I’m happy to be a part of the Bilerico team now, and I thought I’d start off by reposting something I wrote in my own blog a couple weeks ago. It was inspired by a reoccurring conversation I’ve seen on several blogs, including this one, so it seemed fitting.
It always goes like this. A cis (non-trans) person tosses out the word ‘tranny’ in a comment. Then a trans person calls them out on it and tells them its a word that they shouldn’t be using. Argument ensues over who’s allowed to use what language, invariably, we hear “but my trans friends are okay with me using it.” And usually the issue ends unresolved — in my opinion, because no one discusses the history of the term or why it can have such a powerful negative impact.

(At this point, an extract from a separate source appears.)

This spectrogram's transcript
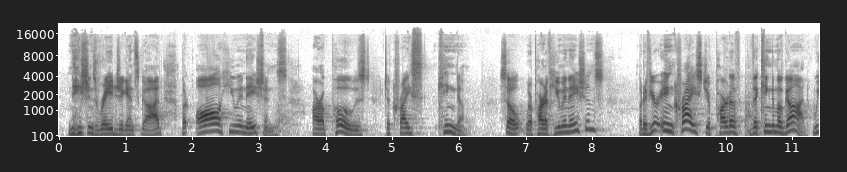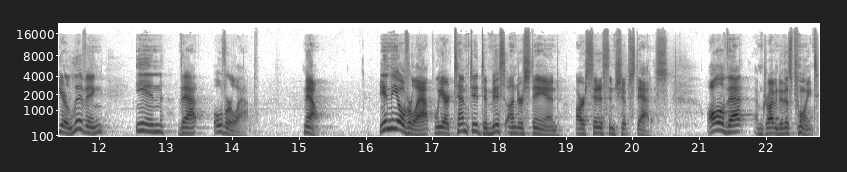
nations rage against God, but all human nations are opposed to Christ's kingdom. So we're part of human nations, but if you're in Christ, you're part of the kingdom of God. We are living in that overlap. Now, in the overlap, we are tempted to misunderstand our citizenship status. All of that, I'm driving to this point,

It might appear to be a benign act of adding a “y” on the end to make the term more informal and cutesy (notice a similar transformation when changing “cute” to “cutesy”). From this perspective, why would it matter? No one will tell you “fag” or “faggot” are okay but “faggy” and “fagotry” aren’t. However, there is a whole historical context to the term that isn’t all that widely known, but is a huge part about what makes the term less appealing.

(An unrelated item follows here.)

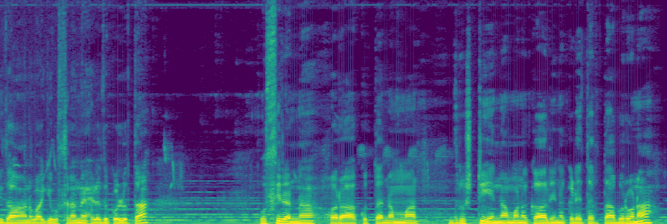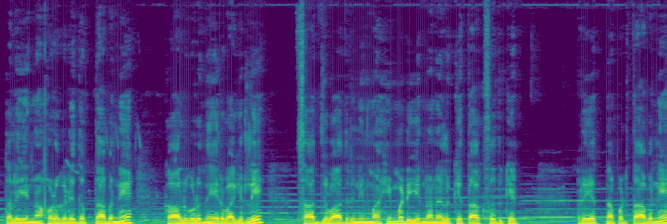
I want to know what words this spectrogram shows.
ನಿಧಾನವಾಗಿ ಉಸಿರನ್ನು ಎಳೆದುಕೊಳ್ಳುತ್ತಾ ಉಸಿರನ್ನು ಹೊರ ಹಾಕುತ್ತಾ ನಮ್ಮ ದೃಷ್ಟಿಯನ್ನು ಮೊಣಕಾಲಿನ ಕಡೆ ತರ್ತಾ ಬರೋಣ. ತಲೆಯನ್ನು ಒಳಗಡೆ ದಬ್ತಾ ಬನ್ನಿ. ಕಾಲುಗಳು ನೇರವಾಗಿರಲಿ. ಸಾಧ್ಯವಾದರೆ ನಿಮ್ಮ ಹಿಮ್ಮಡಿಯನ್ನು ನೆಲಕ್ಕೆ ತಾಗಿಸೋದಕ್ಕೆ ಪ್ರಯತ್ನ ಪಡ್ತಾ ಬನ್ನಿ.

The term itself was first popularized within the porn industry. And while I’ll be the last one to denigrate sexuality and pornography, the fact is that “tranny porn” is about as representative of trans people’s sexuality as “girl-on-girl porn” is representative of lesbian sexuality. The usual context that it has been used in porn is to highlight how trans women are not really women, while also painting us as more exotic and sexually available.
So when the term became linked to the porn industry and popularized, it became a useful way to get a sense of someone’s background with the community. If a cisgender person used the term “tranny” it probably meant that they got most of their knowledge of (or at least intro to) the trans community from the porn and sex industries, and perhaps didn’t have your best interests at heart. This is also probably related to the creation of the term “tranny-chaser” as a way for the trans community to identify people who might take advantage of a trans person’s relative vulnerability or see trans people only as a sexual commodity.

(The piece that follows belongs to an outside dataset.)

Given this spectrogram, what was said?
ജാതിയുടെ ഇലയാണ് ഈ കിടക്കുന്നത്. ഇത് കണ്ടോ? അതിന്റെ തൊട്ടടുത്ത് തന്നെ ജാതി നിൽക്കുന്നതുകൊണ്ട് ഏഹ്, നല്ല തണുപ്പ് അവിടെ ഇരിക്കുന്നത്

This use of language has stuck. For example, 6 out of the top 10 google results for the term “tranny” are porn sites. And five years ago I imagine it was probably 9 or 10. Compare that to a google search for “transgender” which gives you 10 out of 10 resource and support sites. Also, searching for terms like “tranny activist” and “tranny politics” results in only a few hits — 194 and 157 respectively. Yet searching for the term “tranny sex” provides 1,470,000 hits — that’s a 10,000 fold increase.
Even now, after many people are reclaiming the term, the vast majority of its use is about sexualizing and objectifying trans people. It’s true the term is being reclaimed, but instead of comparing it to how terms like “queer,” “dyke,” and “fag” are used today, I think it’s more appropriate to compare it to the use of the term “faggot” about a decade ago, or “queer” almost two decades ago.
The issue of reclaiming the term is further complicated, though. You see, while I have been discussing the impact the term has had on trans people, the reality is that it is trans women who have most directly targeted by it. Trans men have been comparably invisible is the sex and porn industries, and the trans men porn that exists today is almost exclusively produced by trans men. Yet a significant portion, arguably a majority, of the effort to reclaim the term has been made by trans men. Usually by trans men who are not familiar with the negative history of the term, let alone having been subjected to its sting themselves.
It is difficult to know what to think about that gender breakdown. When I run into a group of trans men who frequently use the term, I am not sure whether to thank them for creating community use of a new and positive meaning behind the term, or to criticize them for their insensitivity and lack of awareness of how the term might hold a lot of trauma for those of us who have been the direct targets of its use.
Regardless, it is true that I also try to reclaim the term myself. But as with all reclaimed terms, context is the key. I recently had to educate a colleague of mine as to how his saying “I met a really hot tranny last weekend” was not a very appropriate place to use the term, even if it was a positive attribute he was commenting on (for the record, I would have been a lot more comfortable with “I met a trans woman last weekend, she was really hot”).
Personally, I’m not comfortable using the term to refer to anyone but myself or friends who have similarly used it. And if I wasn’t trans, I wouldn’t want to use it at all. I might use it to draw upon its history, such as if I were to call myself “Another tranny rebelling against patriarchy,” or to underscore someone else’s transphobia as in “You just don’t care what the dirty tranny thinks, do you?” And I suppose in certain contexts when I want to draw upon its history I might use it to refer to trans people in general, such as “Trannies unite!” or “I wish there were more trannies here.” But that’s a relatively rare circumstance. I generally appreciate use of the term that links it to trans women’s sexual autonomy and trans-positivity — the exact opposite of its derogatory use.
I’m not going to lay down any rules for how you might use it though, especially if you’ve been the target of its derogatory use yourself. All I ask is that you think about how you use it. And be able to explain yourself if someone wants to question you about it.